Hey folks, wanted to post a brief update about working on my "prison abolition is necessary in solarpunk activism and fiction" thesis.
My first reference point and book I'm reading/citing for this paper is "Are Prisons Obsolete" by Angela Davis. This book is prison abolition 101, which is why I thought it would be smart for me to start there.
I wanted to pull a few quotes for ya'll and talk about what I've been thinking.
"Prison abolitionists are dismissed as utopians and idealists where ideas are at best unrealistic and impracticable, and, at worst, mystifying and foolish," (9-10).
This quote struck me initially because it sounds like some of the criticisms and things we're avoiding in the solarpunk movement. I thought it would make an interesting parallel that our line of thinking is along the same path.
"The prison has become a black hole into which the detritus of contemporary capitalism is deposited," (16).
The prison-industrial complex is one of the many unhealthy and oppressive cogwheels of capitalism, which solarpunk is actually trying to deconstruct and work against. To fight against capitalism, you must reject the prison-industrial complex, and, at the base, the prison.
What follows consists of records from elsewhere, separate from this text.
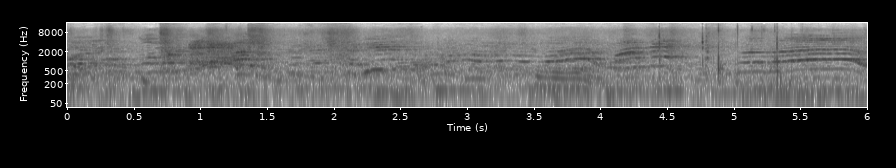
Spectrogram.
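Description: Many voices of children and adults chattering and calling over one another, with a long, high shout near the end.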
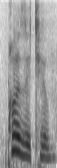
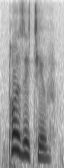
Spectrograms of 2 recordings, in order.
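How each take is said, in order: Both takes have the same delivery.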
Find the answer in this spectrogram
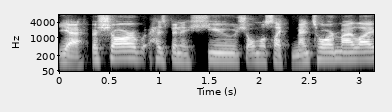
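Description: Here a man speaks with an American accent in a normal speaking voice at a medium pitch. He talks at a fairly quick pace over a quiet background. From New York, Staten Island. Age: 20s. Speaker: spiritual teacher. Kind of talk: casual interview.

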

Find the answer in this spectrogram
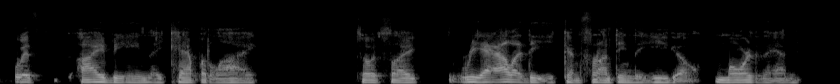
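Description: With a very deep, low pitch and monotone, flat intonation, a man in an American accent speaks at a very slow pace with long, frequent pauses in a dry, close sound with no echo. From United States. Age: 70s. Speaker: spiritual teacher. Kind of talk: casual chat. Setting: video call.

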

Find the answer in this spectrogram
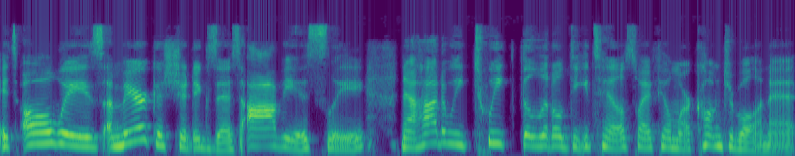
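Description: A woman with an ordinary speaking voice talks at a medium pitch and a fairly quick pace, her lively intonation running with hardly any pauses over a quiet background. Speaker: podcast co-host. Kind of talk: casual banter and interview.

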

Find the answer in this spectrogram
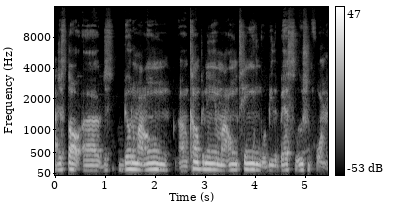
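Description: An eastern North Carolina accent at a moderate pace, with big swings in loudness, fairly even intonation and hardly any pauses. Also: man, medium pitch for a man. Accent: US South, eastern North Carolina. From eastern North Carolina, Tarboro. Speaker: life insurance agent. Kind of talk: casual interview.

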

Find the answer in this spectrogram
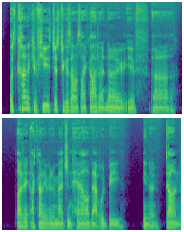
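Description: Here a man with an Australian accent speaks at a medium pitch with fairly even intonation. The sound is dry and close with no echo, in a very clean recording against a silent background. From Sydney, Australia. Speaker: session bass player and producer. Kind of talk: interview conversation.

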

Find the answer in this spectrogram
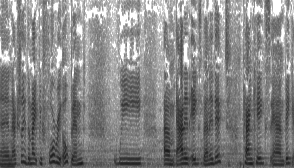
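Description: Noticeable background noise runs under this voice. The speaker talks with a Southern California accent. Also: woman. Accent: Southern Californian English. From US West Coast (Whittier, Southern California). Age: 40s. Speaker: restaurant owner. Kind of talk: casual interview. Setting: on location in a restaurant.

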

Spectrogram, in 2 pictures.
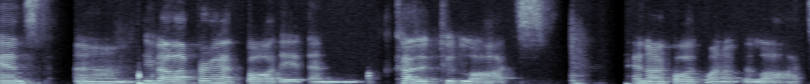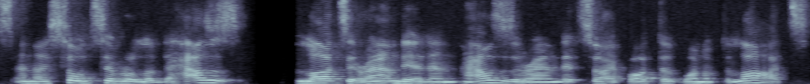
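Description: With an Iranian accent, a woman speaks at a fairly low pitch. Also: ordinary pitch variation, moderate pace. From Iran, rural village. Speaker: real estate investor. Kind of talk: interview, personal story. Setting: studio. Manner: halting, many fillers.

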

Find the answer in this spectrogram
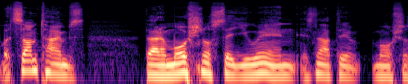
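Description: With a Canadian accent, a man has a normal speaking voice at a medium pitch and ordinary pitch variation. He moves at a fairly quick pace in a very clean recording with a silent background. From Canada, Vancouver. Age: 40s. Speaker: yoga teacher. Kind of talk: casual interview chat. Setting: studio.

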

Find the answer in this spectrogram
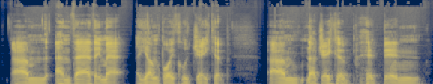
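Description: A man with a very deep, low voice, its intonation fairly even. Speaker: magazine editor and author. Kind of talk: casual podcast interview. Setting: video call.

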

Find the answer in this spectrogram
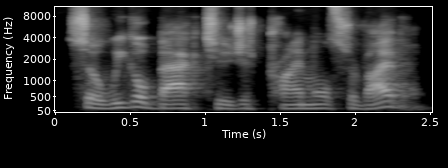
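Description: The background stays quiet. A man's medium-pitched voice keeps a fairly even intonation. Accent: American. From Los Angeles, US. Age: 40s. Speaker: author and entrepreneur. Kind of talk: interview conversation.

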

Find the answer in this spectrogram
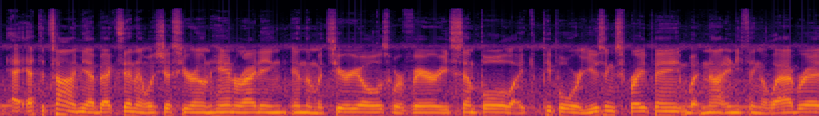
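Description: Over noticeable background noise, a man at medium pitch speaks at a fairly quick pace with hardly any pauses, in a monotone, flat intonation and at very even loudness. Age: 20s. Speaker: graffiti artist and muralist. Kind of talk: casual interview. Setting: outdoors on a front porch.

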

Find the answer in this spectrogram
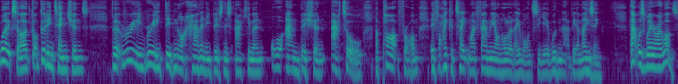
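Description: A man talks with a southern English accent. His voice is fairly high, with lively intonation. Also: moderate pace, very clean recording, silent background. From southern England. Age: 50s. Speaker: entrepreneur. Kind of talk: live interview and talk. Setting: stage with audience.

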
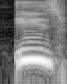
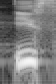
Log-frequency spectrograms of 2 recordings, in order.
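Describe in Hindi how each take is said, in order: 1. 'is' का अंत भनभनाती z ध्वनि से होता है। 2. 'is' का अंत फुफकार वाली s ध्वनि से होता है। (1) "एस को हम यहाँ पर ज पढ़ते हैं" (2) "इस नहीं"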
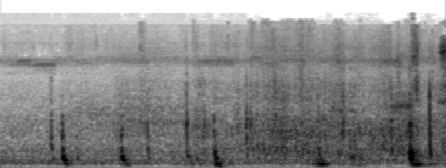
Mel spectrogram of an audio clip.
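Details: At night after sunset in the Sabi Sand, an African buffalo grazing about three feet away crunches and tears grass in short, irregular bursts and breathes out through its nose, with faint crickets behind.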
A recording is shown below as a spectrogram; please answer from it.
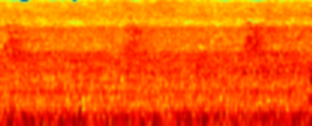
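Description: Steady low rumble of street traffic.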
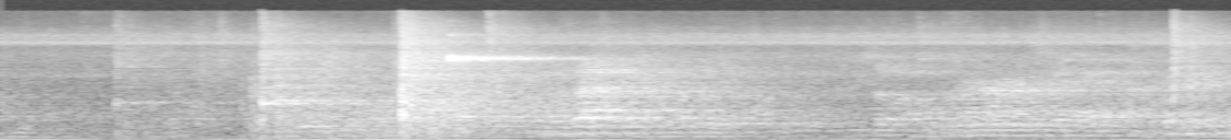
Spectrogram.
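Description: Badminton racket strikes on a shuttlecock during a rally, sharp single hits, the loudest about two seconds in and another near the end, over players' voices calling out on the court.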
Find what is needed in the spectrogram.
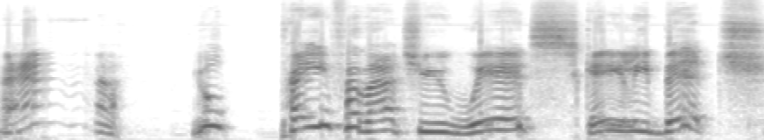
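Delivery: very high, screeching voice. In a game, an enemy just hacked by a silver-aura blade cries out at her attacker, screeching. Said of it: "she screeches out just like".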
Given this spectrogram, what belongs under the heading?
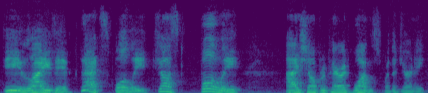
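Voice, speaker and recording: A man's voice: expressive, takes it slowly, a bit bright, a little hiss or hum. An actor playing a cheerful grown man who believes he is a president, in an amateur audio drama. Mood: hearty. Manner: booming, cheerful declarations. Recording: dull lo-fi recording with music.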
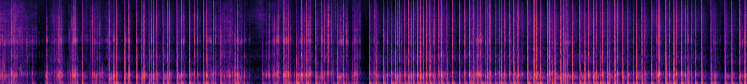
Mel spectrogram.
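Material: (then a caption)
Plastic. Long nails tap rapidly on the base of an upside-down, hollow yellow plastic bucket. The taps come in quick, dense bursts with short pauses between them, and each one gives a dull, hollow, low knock that dies away almost at once.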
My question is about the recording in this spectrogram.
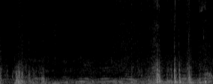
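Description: Quiet shop background between remarks: faint distant voices over a low steady hum, with a few light clicks or rustles near the end.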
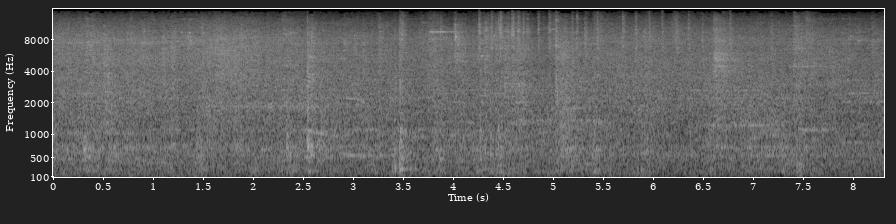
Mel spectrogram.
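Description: A chain conveyor rattles as it carries pistons.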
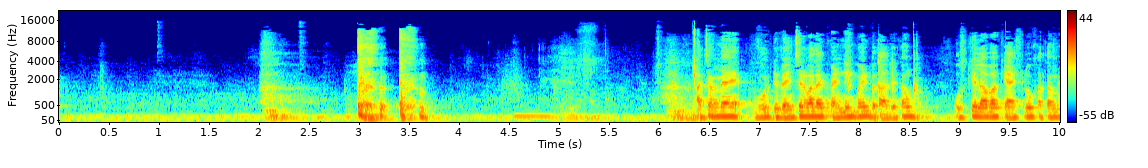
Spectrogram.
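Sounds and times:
person coughing: 2.0s - 3.9s.

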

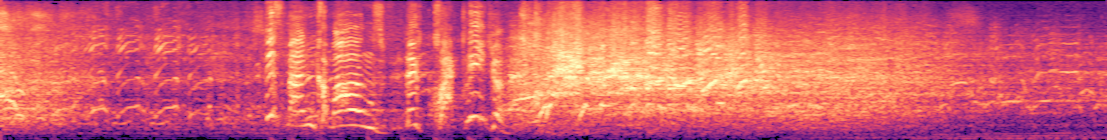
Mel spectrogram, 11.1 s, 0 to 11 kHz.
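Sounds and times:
crowd laughing: 0.0s - 4.4s, 5.0s - 11.0s.

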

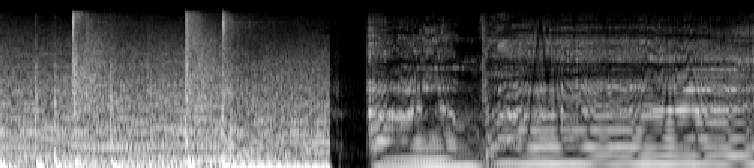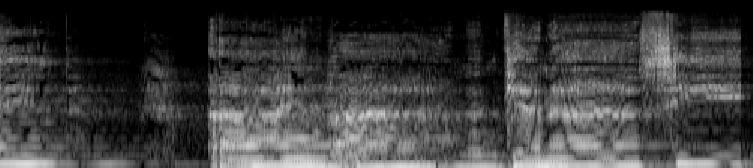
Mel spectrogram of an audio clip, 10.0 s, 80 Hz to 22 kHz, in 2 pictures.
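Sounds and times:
voice singing with chorus effect: 0.0s - 10.0s.

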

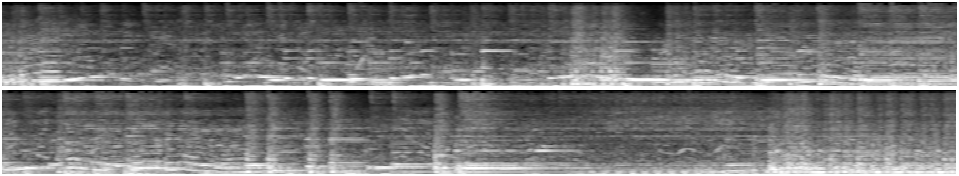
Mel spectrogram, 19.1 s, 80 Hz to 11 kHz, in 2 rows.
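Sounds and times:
drum kit: 0.0s - 19.0s
electric keyboard: 0.0s - 19.0s
upright bass walking line: 0.0s - 19.0s
saxophone: 2.8s - 17.6s.

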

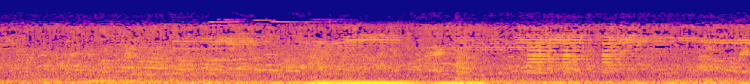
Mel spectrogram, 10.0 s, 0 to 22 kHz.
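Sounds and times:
low traffic rumble: 0.0s - 10.0s
vehicle horn tooting: 6.9s - 8.7s.

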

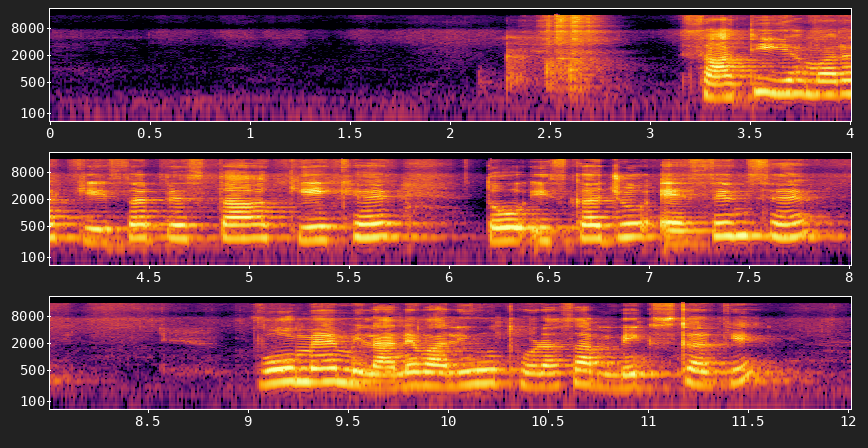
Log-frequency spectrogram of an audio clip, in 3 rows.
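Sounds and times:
kitchen utensils and dishes clattering: 2.2s - 2.9s.

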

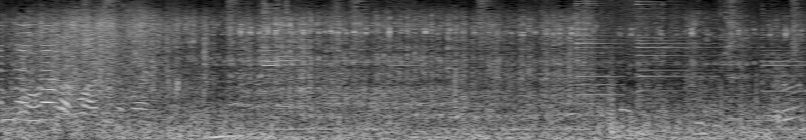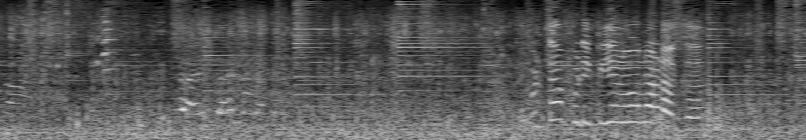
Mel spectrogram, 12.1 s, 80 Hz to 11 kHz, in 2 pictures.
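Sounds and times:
voices: 0.0s - 8.4s, 9.8s - 11.5s
small boat engine rumble: 0.0s - 12.0s
water noise: 0.0s - 12.0s
wind noise: 0.0s - 12.0s.

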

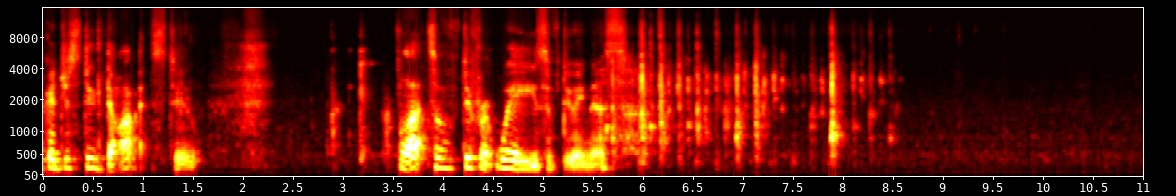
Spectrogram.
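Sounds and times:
small hard objects clicking on table: 5.6s - 8.6s.

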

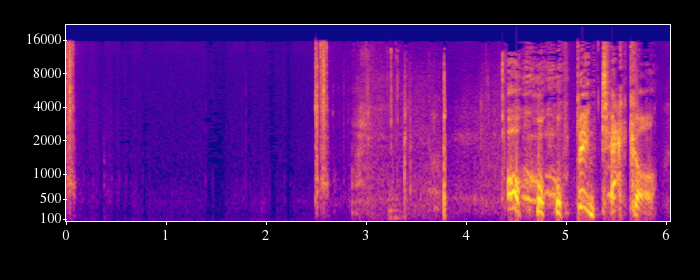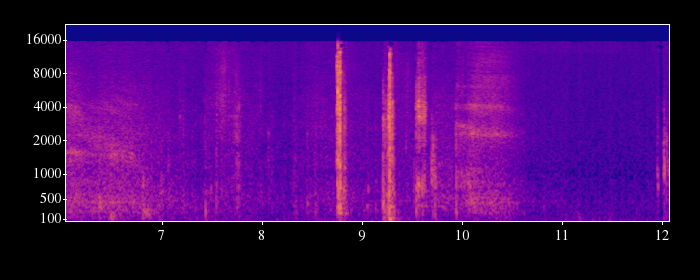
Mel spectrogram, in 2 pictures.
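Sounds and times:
camera shutter clicking: 2.5s - 2.7s
faint short rustle: 6.7s - 8.7s.

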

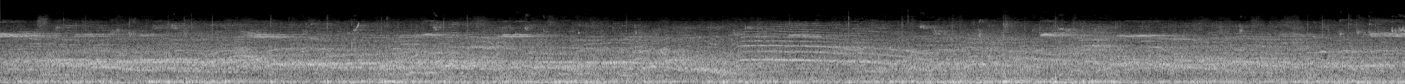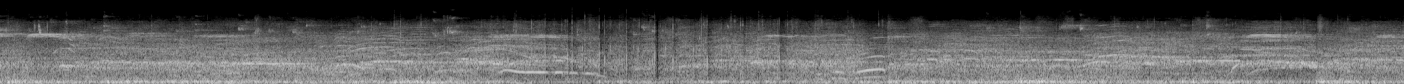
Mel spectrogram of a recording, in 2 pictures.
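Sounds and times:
sneakers squeaking on floor: 0.0s - 5.6s, 8.9s - 19.5s, 20.3s - 22.1s, 23.9s - 28.0s
volleyballs hit and bouncing: 0.1s - 28.0s
overlapping voices: 18.8s - 22.9s.

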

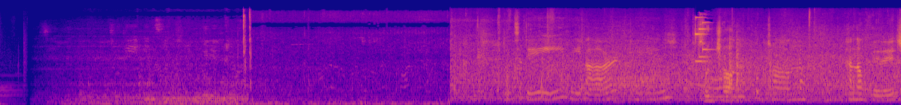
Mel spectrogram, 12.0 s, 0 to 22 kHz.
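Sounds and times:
noisy street scene: 0.4s - 12.0s
road traffic rumble: 0.4s - 12.0s
indistinct voices of passers-by: 0.5s - 12.0s.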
"Other forms of punishment that predated the rise of prisons included banishment, forced labor in galleys, transportation, and appropriation of the accused's property," (42).
I've seen a lot of talk in the solarpunk community about banishment being an adequate replacement for prison. The idea has always bothered me, because sending someone somewhere else without any resources is not going to fix the structural problem that led to whatever happened. It also immediately demoralized them and gives them no incentive to heal. Seeing this quote about banishment being one of the things that predated prisons didn't surprise me one bit. Banishment doesn't work, and it's just about as bad as prisons.
So, that's my progress at the moment, those are my thoughts. I'd love to hear your feedback in the comments!